Temasek blamed the decision on “differences regarding certain strategic issues.” The board and Mr. Goodyear, a 51-year-old American, agreed to terminate the transition process and his role as CEO-designate and board member effective Aug. 15. He was to have become CEO on Oct. 1.
Mr. Goodyear couldn’t be reached for comment. A Temasek spokesperson said he was on vacation.
The trim, silver-haired Mr. Goodyear brought a more worldly background to Temasek than Ms. Ho, whose career has been based in Singapore, where she began work at the Ministry of Defense and took over as Temasek’s CEO in 2004.
As CEO-designate, Mr. Goodyear pushed to instill a tighter sense of discipline within the company, say people at Temasek. People who didn’t show up on time for internal meetings were fined for each minute they were late, they say. Typing messages on BlackBerrys during meetings was prohibited.

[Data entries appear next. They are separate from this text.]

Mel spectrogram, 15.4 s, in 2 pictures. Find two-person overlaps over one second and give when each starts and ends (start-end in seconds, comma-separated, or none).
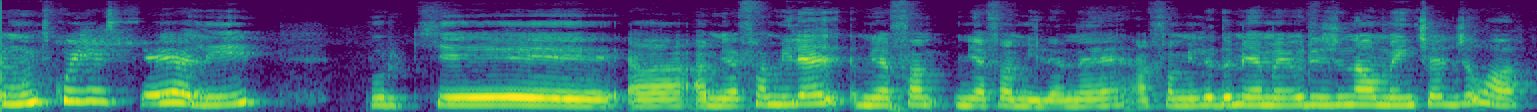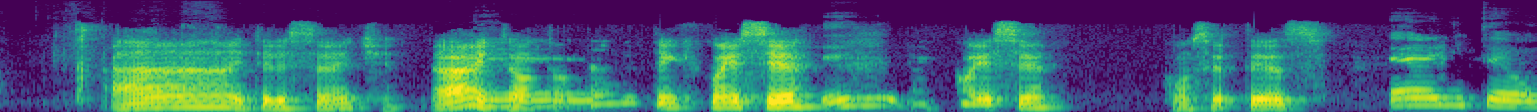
none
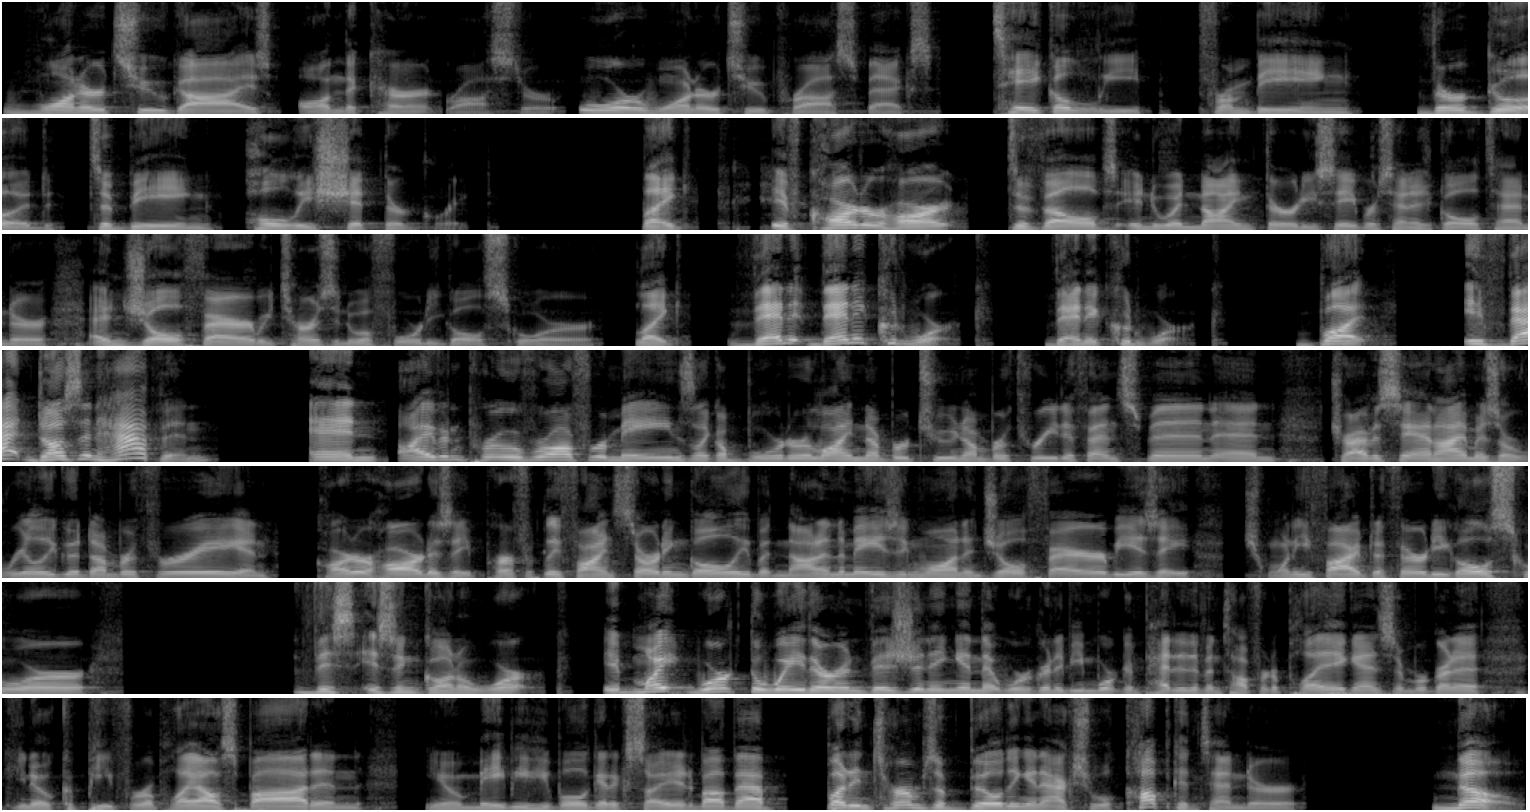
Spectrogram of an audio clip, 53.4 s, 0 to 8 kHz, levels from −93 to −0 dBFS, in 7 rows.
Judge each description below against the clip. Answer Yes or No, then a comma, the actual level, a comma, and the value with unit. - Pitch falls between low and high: Yes, medium, 145 Hz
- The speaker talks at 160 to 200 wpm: Yes, average, 185 wpm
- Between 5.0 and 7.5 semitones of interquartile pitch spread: Yes, average, 5.3 semitones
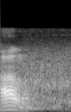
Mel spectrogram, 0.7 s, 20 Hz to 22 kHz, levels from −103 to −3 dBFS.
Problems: constant background noise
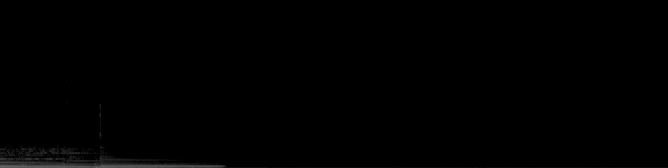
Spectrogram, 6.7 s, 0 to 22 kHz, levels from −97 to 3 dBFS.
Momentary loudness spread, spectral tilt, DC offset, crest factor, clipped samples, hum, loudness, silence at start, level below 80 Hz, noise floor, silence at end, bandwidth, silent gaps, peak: 5 LU; -7.5 dB/octave; under 0.1%; 18 dB; under 0.1%; none; -66 LUFS; 0 s; -80 dBFS; under -90 dBFS; 4.2 s; 7.2 kHz; none; -50 dBFS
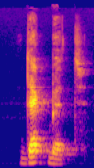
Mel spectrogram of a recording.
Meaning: duvet
- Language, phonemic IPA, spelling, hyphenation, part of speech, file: Dutch, /ˈdɛk.bɛt/, dekbed, dek‧bed, noun, Nl-dekbed.ogg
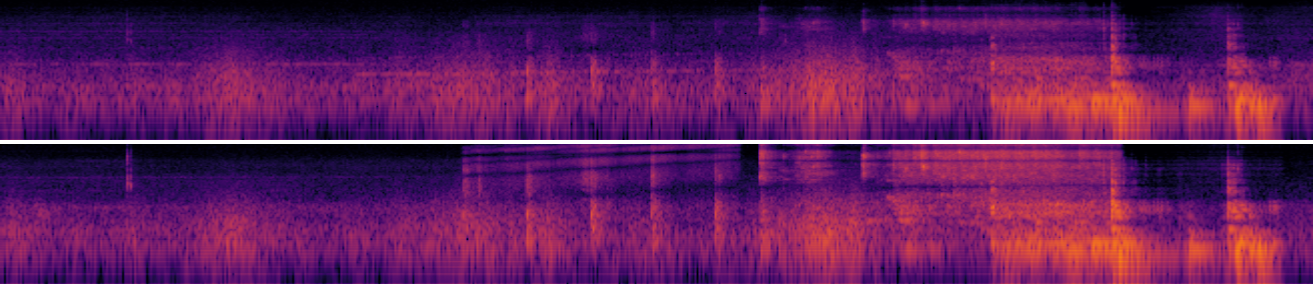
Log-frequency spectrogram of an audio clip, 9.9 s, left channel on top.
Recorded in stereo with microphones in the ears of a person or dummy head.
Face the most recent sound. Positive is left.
turn(degrees=-35)  # may be behind; listen again after turning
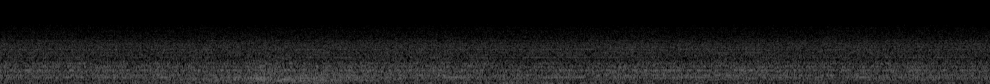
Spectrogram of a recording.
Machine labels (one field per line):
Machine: fan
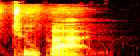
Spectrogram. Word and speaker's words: Tupac: His name is Tupac.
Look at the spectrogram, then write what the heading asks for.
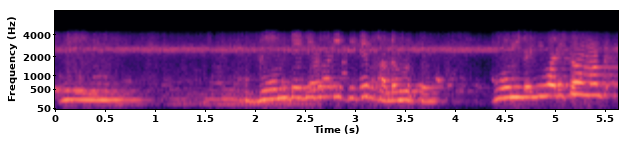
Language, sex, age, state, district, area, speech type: Bengali, female, 30-45, West Bengal, Birbhum, urban, conversation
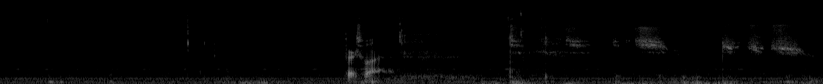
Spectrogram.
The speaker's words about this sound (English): No, I'm clicking this.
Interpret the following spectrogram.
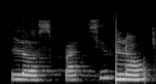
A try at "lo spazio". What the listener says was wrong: Benissimo.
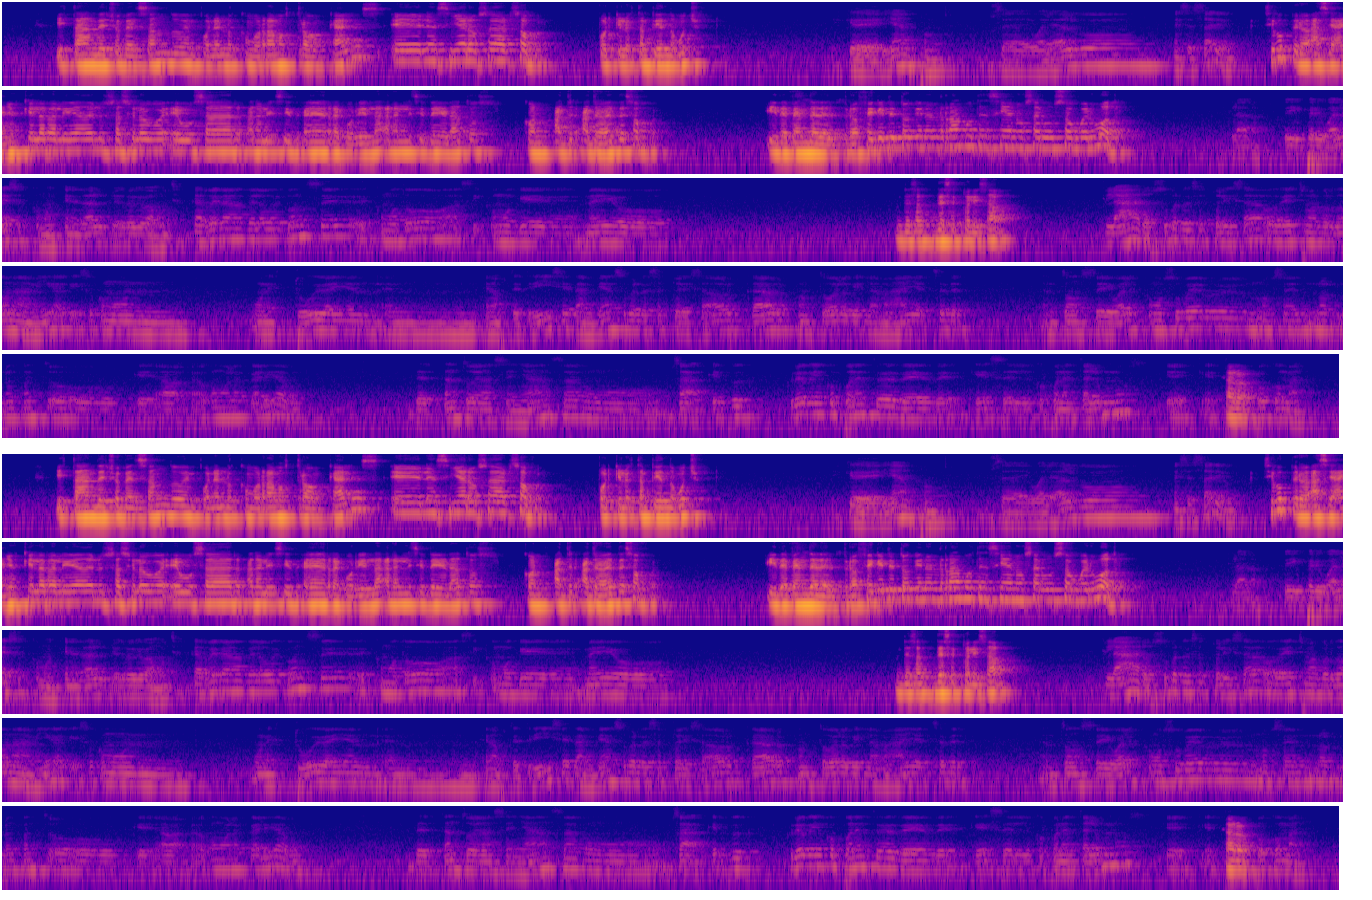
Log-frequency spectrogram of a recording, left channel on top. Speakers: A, on the right; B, on the right.
A: Y estaban de hecho pensando en ponerlos como ramos troncales el enseñar a usar software, porque lo están pidiendo mucho.
B: Es que deberían, pues. O sea, igual es algo necesario.
A: Sí, pues, pero hace años que la realidad del sociólogo es usar análisis, eh, recurrir al análisis de datos con, a, tra- a través de software. Y depende
B: Sí, pues,
A: del
B: pero
A: profe que te toque en el ramo, te enseñan a usar un software u otro.
B: claro. Pe- Pero igual eso es como en general, yo creo que para muchas carreras de la U de Conce es como todo así como que medio...
A: Desa- desactualizado.
B: em, Claro, súper desactualizado. De hecho, me acordé de una amiga que hizo como un, un estudio ahí en, en, en obstetricia y también súper desactualizado los cabros con todo lo que es la malla, etcétera. Entonces, igual es como súper, eh, no sé, no lo encuentro que ha bajado como la calidad, po, del, tanto de la enseñanza como, o sea, creo, que creo que hay un componente de, de- que es el componente alumnos que, que está
A: Claro,
B: un poco mal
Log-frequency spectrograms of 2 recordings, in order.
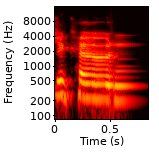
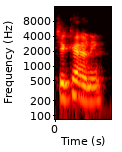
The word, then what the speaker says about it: Jaconi: My last name is Jaconi. That's how you say it, Jaconi.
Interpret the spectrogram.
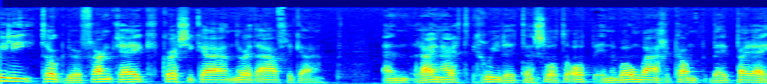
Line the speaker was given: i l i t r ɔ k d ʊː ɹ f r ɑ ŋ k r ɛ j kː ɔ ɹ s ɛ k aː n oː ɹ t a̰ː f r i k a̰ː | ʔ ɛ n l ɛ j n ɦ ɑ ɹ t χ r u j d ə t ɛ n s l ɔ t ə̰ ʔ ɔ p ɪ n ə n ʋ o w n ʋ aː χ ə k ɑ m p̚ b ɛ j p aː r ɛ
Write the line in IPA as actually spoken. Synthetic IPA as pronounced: i l i t r ɔ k d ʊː ɹ f r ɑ ŋ k r ɛ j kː ɔ ɹ s i k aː n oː ɹ t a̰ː f r i k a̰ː | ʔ ɛ n r ɛ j n ɦ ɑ ɹ t χ r u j d ə t ɛ n s l ɔ t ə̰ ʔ ɔ p ɪ n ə n ʋ o w n ʋ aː χ ə k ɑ m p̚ b ɛ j p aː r ɛ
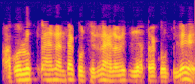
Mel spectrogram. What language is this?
Odia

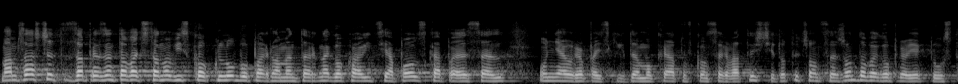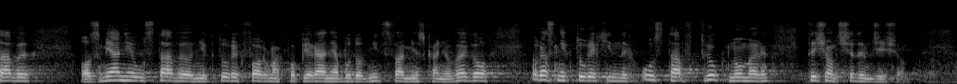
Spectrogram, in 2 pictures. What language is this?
Polish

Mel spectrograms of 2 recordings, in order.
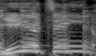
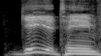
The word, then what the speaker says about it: guillotine: Is it guillotine or guillotine? Guillotine from the French perspective, but a lot of people say guillotine.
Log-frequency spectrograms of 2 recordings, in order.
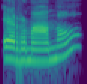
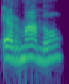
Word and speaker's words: hermano: would call them El hermano e la hermana si is and notice with these words that start with h we don't pronounce the h the H is silent daughter El hermano Brother LA hermana sister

A major player on the international investment scene, Temasek manages a portfolio with about 185 billion Singapore dollars (US$128.36 billion), and is one of the world’s most experienced sovereign-wealth funds.
Former BHP Billiton Chief Executive Chip Goodyear and Temasek Holdings Chief Executive Ho Ching in February. Temasek said Tuesday that Mr. Goodyear would not succeed Ms. Ho as planned.
At an internal briefing Tuesday afternoon, Temasek’s chairman, S Dhanabalan, told employees that Mr. Goodyear initiated the decision to leave, according to someone present. During a question-and-answer session, those who attended the meeting were largely silent.
Already, some of Mr. Goodyear’s initiatives to bring about change had met with a poor reception. His proposals for the firm’s new strategic direction were considered too risky by some, a person familiar with the situation said.
In addition, this person said Mr. Goodyear planned changes in senior management that weren’t well received by Temasek’s board.
Temasek had named Mr. Goodyear in February as the successor to Ms. Ho, who is married to Singapore Prime Minister Lee Hsien Loong.
His appointment was hailed as a move that would inject fresh blood into Temasek, a company set up in 1974 as a vehicle to hold government investments and assets, including major stakes in some of the city-state’s more prominent businesses.
Aside from his experience at BHP Billiton, Mr. Goodyear was chief financial officer at Freeport McMoRan Inc., a copper-and-gold producer. Some speculated he might help Temasek make inroads into commodity-related investments at a time when rising demand from China is presenting opportunities in that sector.
At the time of his appointment, Ms. Ho noted that “Chip has capabilities that I don’t have.”
Temasek’s chairman says the firm hopes to build on some of Mr. Goodyear’s “process initiatives” even after the CEO-designate’s departure.
In response to whether Temasek would consider other foreigners for the job, Mr. Dhanabalan said in a statement that “Temasek should be helmed by the best person for the job,” and said the firm would continue with its succession planning.